## [Required work]
Leave the images out. Give every line below again, precisely.

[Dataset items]

- - - - - - -

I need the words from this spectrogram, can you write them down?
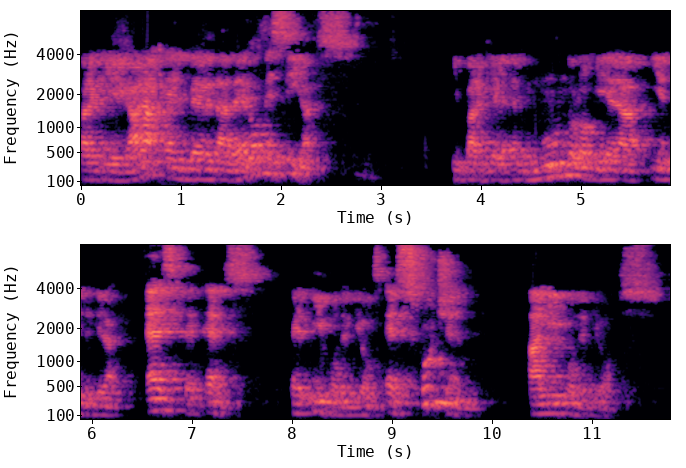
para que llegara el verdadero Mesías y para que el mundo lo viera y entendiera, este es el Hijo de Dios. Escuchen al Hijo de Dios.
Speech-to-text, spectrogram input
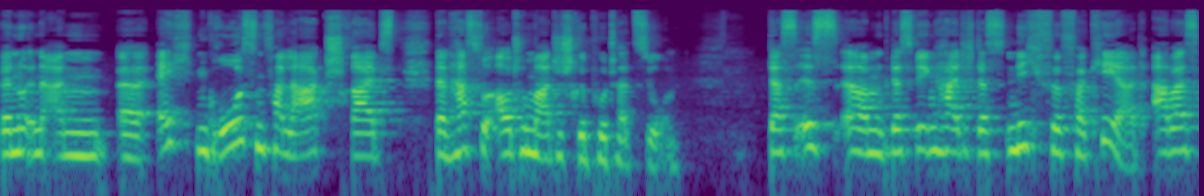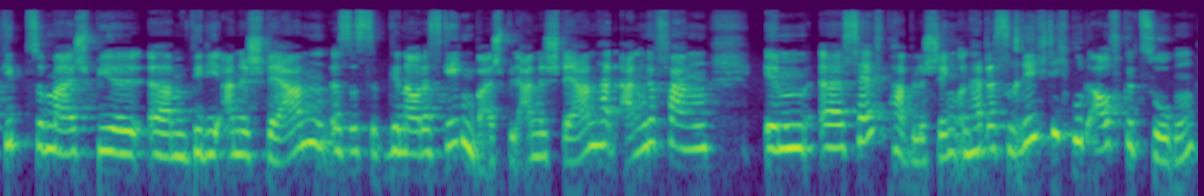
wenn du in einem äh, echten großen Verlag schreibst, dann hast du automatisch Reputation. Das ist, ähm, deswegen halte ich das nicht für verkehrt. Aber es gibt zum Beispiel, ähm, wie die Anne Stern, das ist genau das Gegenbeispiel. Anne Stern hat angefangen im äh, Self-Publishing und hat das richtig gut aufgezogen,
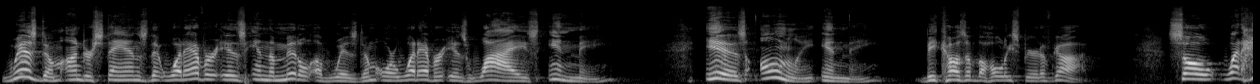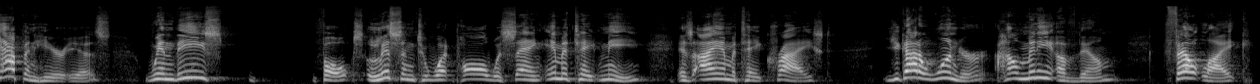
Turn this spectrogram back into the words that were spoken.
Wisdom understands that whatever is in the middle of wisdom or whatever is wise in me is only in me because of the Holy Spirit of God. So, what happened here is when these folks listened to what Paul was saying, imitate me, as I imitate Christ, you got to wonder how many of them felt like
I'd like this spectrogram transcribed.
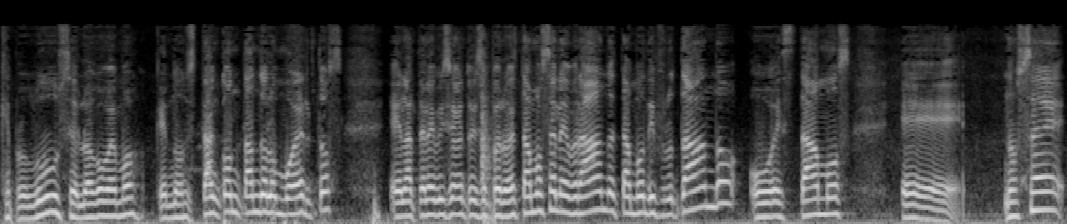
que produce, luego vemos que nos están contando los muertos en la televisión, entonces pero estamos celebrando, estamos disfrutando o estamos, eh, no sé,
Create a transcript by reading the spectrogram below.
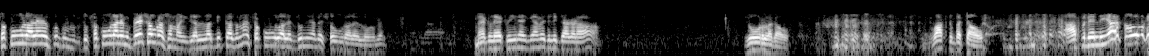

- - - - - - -

## [Response area]
I need the words from this spectrogram, can you write them down?
para que llegara el verdadero Mesías y para que el mundo lo viera y entendiera, este es el Hijo de Dios. Escuchen al Hijo de Dios.
Speech-to-text, spectrogram input
wenn du in einem äh, echten großen Verlag schreibst, dann hast du automatisch Reputation. Das ist, ähm, deswegen halte ich das nicht für verkehrt. Aber es gibt zum Beispiel, ähm, wie die Anne Stern, das ist genau das Gegenbeispiel. Anne Stern hat angefangen im äh, Self-Publishing und hat das richtig gut aufgezogen,
Turn this spectrogram back into the words that were spoken.
Wisdom understands that whatever is in the middle of wisdom or whatever is wise in me is only in me because of the Holy Spirit of God. So, what happened here is when these folks listened to what Paul was saying, imitate me, as I imitate Christ, you got to wonder how many of them felt like
I'd like this spectrogram transcribed.
que produce, luego vemos que nos están contando los muertos en la televisión, entonces pero estamos celebrando, estamos disfrutando o estamos, eh, no sé,
Create a transcript by reading the spectrogram below.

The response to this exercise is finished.